Data from: Genome reduction and microbe-host interactions drive adaptation of a sulfur-oxidizing bacterium associated with a cold seep sponge

Ren-Mao Tian, Weipeng Zhang, Lin Cai, Yue-Him Wong, Wei Ding & Pei-Yuan Qian
As the most ancient metazoan, sponges have established close relationships with particular microbial symbionts. However, the characteristics and physiology of thioautotrophic symbionts in deep-sea sponges are largely unknown. Using a tailored “differential coverage binning” method on 22-Gb metagenomic sequences, we recovered the nearly complete genome of a sulfur-oxidizing bacterium (SOB) that dominates the microbiota of the cold seep sponge Suberites sp. Phylogenetic analyses suggested that this bacterium (an unclassified gammaproteobacterium termed “Gsub”) may represent a...

Data from: Transcriptome dynamics over a lunar month in a broadcast spawning Acroporid coral

Matthew J. Oldach, Matthew Workentine, Mikhail V. Matz, Tung-Yung Fan & Peter D. Vize
On one night per year, at a specific point in the lunar cycle, one of the most extraordinary reproductive events on the planet unfolds as hundreds of millions of broadcast spawning corals release their trillions of gametes into the waters of the tropical seas. Each species spawns on a specific night within the lunar cycle, typically from full moon to third quarter moon, and in a specific time window after sunset. This accuracy is essential...

Registration Year

  • 2017

Resource Types

  • Dataset

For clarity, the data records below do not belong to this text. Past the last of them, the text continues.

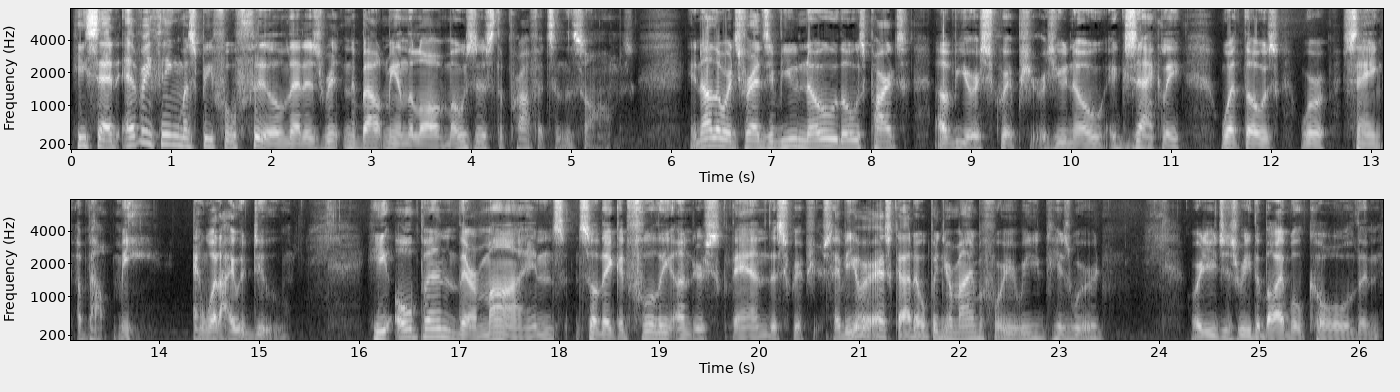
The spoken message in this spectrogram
He said, Everything must be fulfilled that is written about me in the law of Moses, the prophets, and the Psalms. In other words, friends, if you know those parts of your scriptures, you know exactly what those were saying about me and what I would do he opened their minds so they could fully understand the scriptures. Have you ever asked God to open your mind before you read his word? Or you just read the Bible cold and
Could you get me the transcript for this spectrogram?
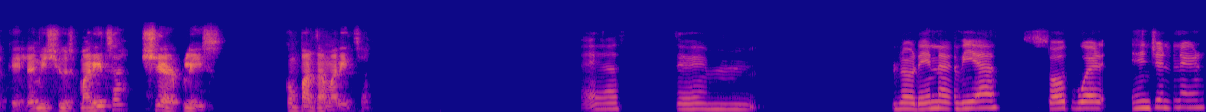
Okay, let me choose. Maritza, share, please. Comparta, Maritza. Este, mm, Lorena Díaz, Software Engineer,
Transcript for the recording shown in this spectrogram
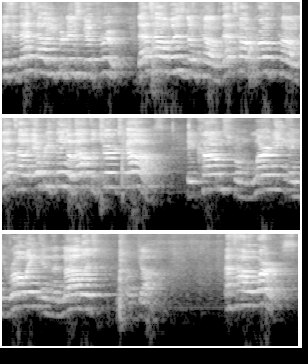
He said that's how you produce good fruit. That's how wisdom comes. That's how growth comes. That's how everything about the church comes. It comes from learning and growing in the knowledge of God. That's how it works.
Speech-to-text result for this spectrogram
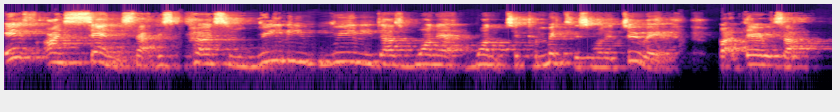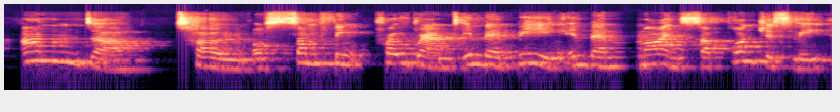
if i sense that this person really really does want to want to commit to this want to do it but there is a under tone of something programmed in their being, in their mind, subconsciously,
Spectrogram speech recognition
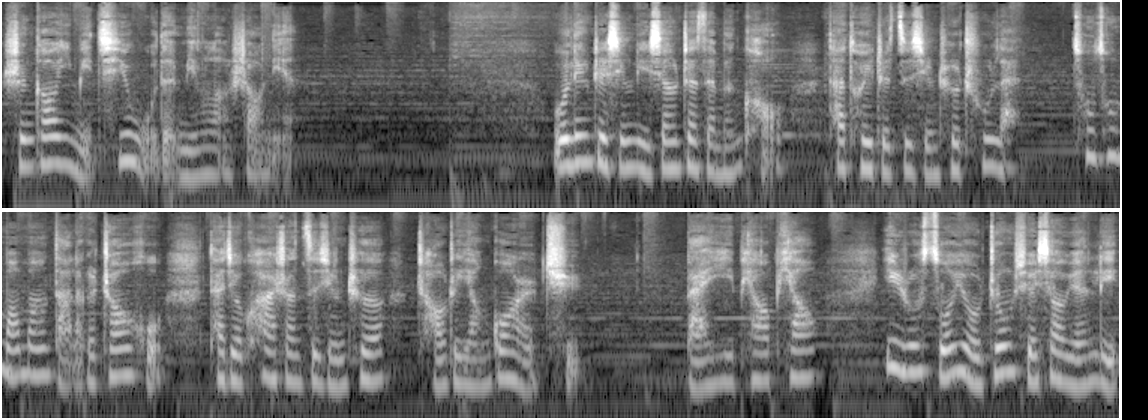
身高一米七五的明朗少年。我拎着行李箱站在门口，他推着自行车出来，匆匆忙忙打了个招呼，他就跨上自行车，朝着阳光而去。白衣飘飘，一如所有中学校园里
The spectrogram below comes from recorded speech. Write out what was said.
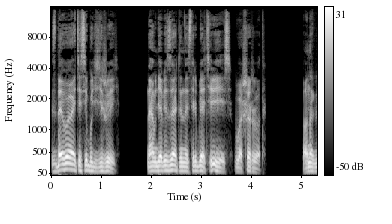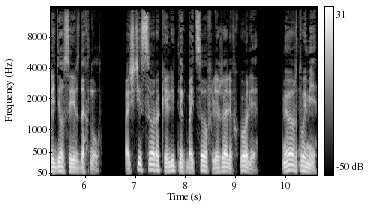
«Сдавайтесь и будете жить. Нам не обязательно истреблять весь ваш род». Он огляделся и вздохнул. Почти сорок элитных бойцов лежали в холле, мертвыми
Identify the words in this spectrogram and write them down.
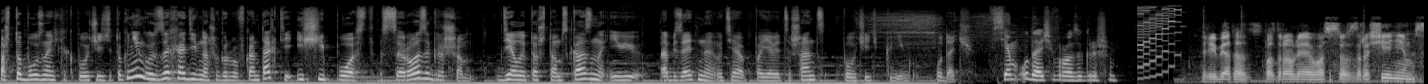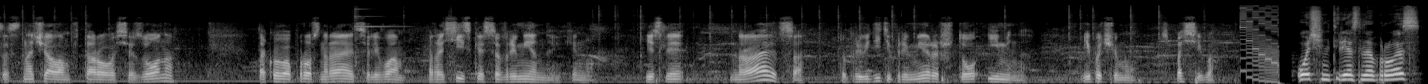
А чтобы узнать, как получить эту книгу, заходи в нашу группу ВКонтакте, ищи пост с розыгрышем, делай то, что там сказано, и обязательно у тебя появится шанс получить книгу. Удачи! Всем удачи в розыгрыше. Ребята, поздравляю вас с возвращением, со, с началом второго сезона. Такой вопрос, нравится ли вам российское современное кино? Если нравится, то приведите примеры, что именно и почему. Спасибо. Очень интересный вопрос,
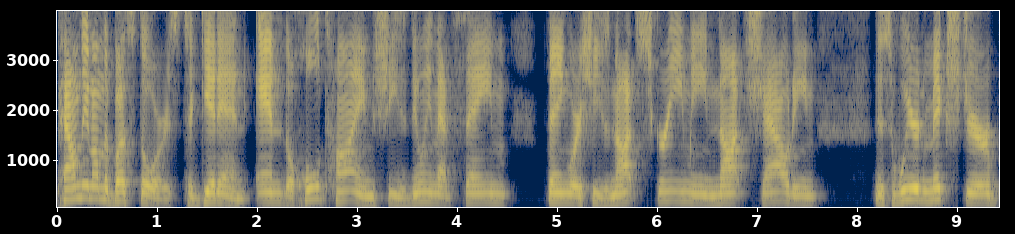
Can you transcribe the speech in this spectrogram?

  • The University of Texas at Austin
  • University of California, Berkeley
  • University of Florida
  • University of Wyoming
  • University of Bern
  • King Abdulaziz University
  • Smithsonian Tropical Research Institute
  • James Cook University
  • University of Bath
  • Sun Yat-sen University